──────── RECORDS FOR THE TASK

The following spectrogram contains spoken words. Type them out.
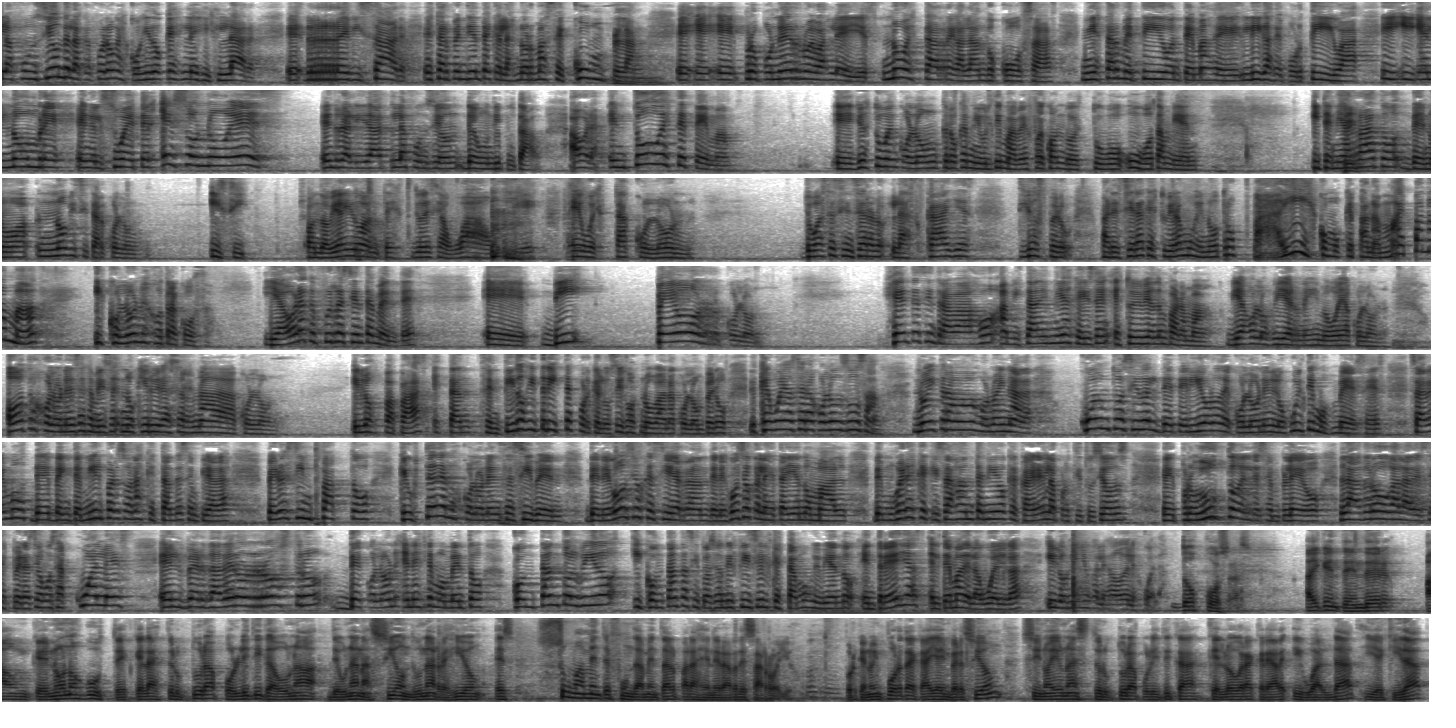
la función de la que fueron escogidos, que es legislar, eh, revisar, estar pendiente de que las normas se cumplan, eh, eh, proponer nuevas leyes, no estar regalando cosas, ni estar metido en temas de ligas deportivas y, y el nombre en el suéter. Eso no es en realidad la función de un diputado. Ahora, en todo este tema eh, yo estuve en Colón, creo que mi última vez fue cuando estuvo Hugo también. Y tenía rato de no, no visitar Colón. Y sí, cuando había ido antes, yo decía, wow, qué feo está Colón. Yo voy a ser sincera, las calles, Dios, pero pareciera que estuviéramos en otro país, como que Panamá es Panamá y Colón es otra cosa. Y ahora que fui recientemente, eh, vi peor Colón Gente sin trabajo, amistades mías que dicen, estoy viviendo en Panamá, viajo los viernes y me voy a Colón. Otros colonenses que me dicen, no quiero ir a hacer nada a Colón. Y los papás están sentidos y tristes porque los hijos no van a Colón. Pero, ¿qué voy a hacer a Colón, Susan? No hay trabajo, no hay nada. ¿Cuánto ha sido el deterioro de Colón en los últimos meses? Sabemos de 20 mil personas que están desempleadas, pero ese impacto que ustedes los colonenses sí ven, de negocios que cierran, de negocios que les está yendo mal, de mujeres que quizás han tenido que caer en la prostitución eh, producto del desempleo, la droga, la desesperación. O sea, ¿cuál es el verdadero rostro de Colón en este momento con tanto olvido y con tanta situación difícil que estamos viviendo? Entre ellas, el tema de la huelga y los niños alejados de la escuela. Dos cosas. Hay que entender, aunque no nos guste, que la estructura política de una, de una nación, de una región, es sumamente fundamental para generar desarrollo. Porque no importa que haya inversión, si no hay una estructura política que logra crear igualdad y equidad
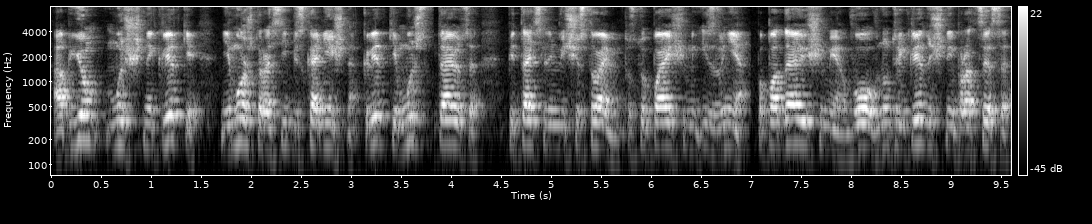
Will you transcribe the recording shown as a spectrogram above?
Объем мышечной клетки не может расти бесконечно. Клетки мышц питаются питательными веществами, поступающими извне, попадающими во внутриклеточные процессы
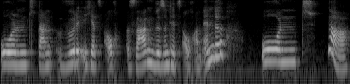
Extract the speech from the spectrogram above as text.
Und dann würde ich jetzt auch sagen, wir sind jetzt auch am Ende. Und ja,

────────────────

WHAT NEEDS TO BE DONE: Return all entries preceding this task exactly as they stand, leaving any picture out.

SOLUTION BELOW:
The following spectrogram contains spoken words. Type them out.
la función de la que fueron escogidos, que es legislar, eh, revisar, estar pendiente de que las normas se cumplan, eh, eh, proponer nuevas leyes, no estar regalando cosas, ni estar metido en temas de ligas deportivas y, y el nombre en el suéter. Eso no es en realidad la función de un diputado. Ahora, en todo este tema eh, yo estuve en Colón, creo que mi última vez fue cuando estuvo Hugo también. Y tenía rato de no, no visitar Colón. Y sí, cuando había ido antes, yo decía, wow, qué feo está Colón. Yo voy a ser sincera, las calles, Dios, pero pareciera que estuviéramos en otro país, como que Panamá es Panamá y Colón es otra cosa. Y ahora que fui recientemente, eh, vi peor Colón Gente sin trabajo, amistades mías que dicen, estoy viviendo en Panamá, viajo los viernes y me voy a Colón. Otros colonenses que me dicen, no quiero ir a hacer nada a Colón. Y los papás están sentidos y tristes porque los hijos no van a Colón. Pero, ¿qué voy a hacer a Colón, Susan? No hay trabajo, no hay nada. ¿Cuánto ha sido el deterioro de Colón en los últimos meses? Sabemos de 20 mil personas que están desempleadas, pero ese impacto que ustedes los colonenses sí ven, de negocios que cierran, de negocios que les está yendo mal, de mujeres que quizás han tenido que caer en la prostitución eh, producto del desempleo, la droga, la desesperación. O sea, ¿cuál es el verdadero rostro de Colón en este momento con tanto olvido y con tanta situación difícil que estamos viviendo? Entre ellas, el tema de la huelga y los niños alejados de la escuela. Dos cosas. Hay que entender, aunque no nos guste, que la estructura política de una, de una nación, de una región, es sumamente fundamental para generar desarrollo. Porque no importa que haya inversión, si no hay una estructura política que logra crear igualdad y equidad
Will you transcribe the recording shown as a spectrogram above?
Объем мышечной клетки не может расти бесконечно. Клетки мышц питаются питательными веществами, поступающими извне, попадающими во внутриклеточные процессы
Extract the speech from the spectrogram above as text.
Und dann würde ich jetzt auch sagen, wir sind jetzt auch am Ende. Und ja,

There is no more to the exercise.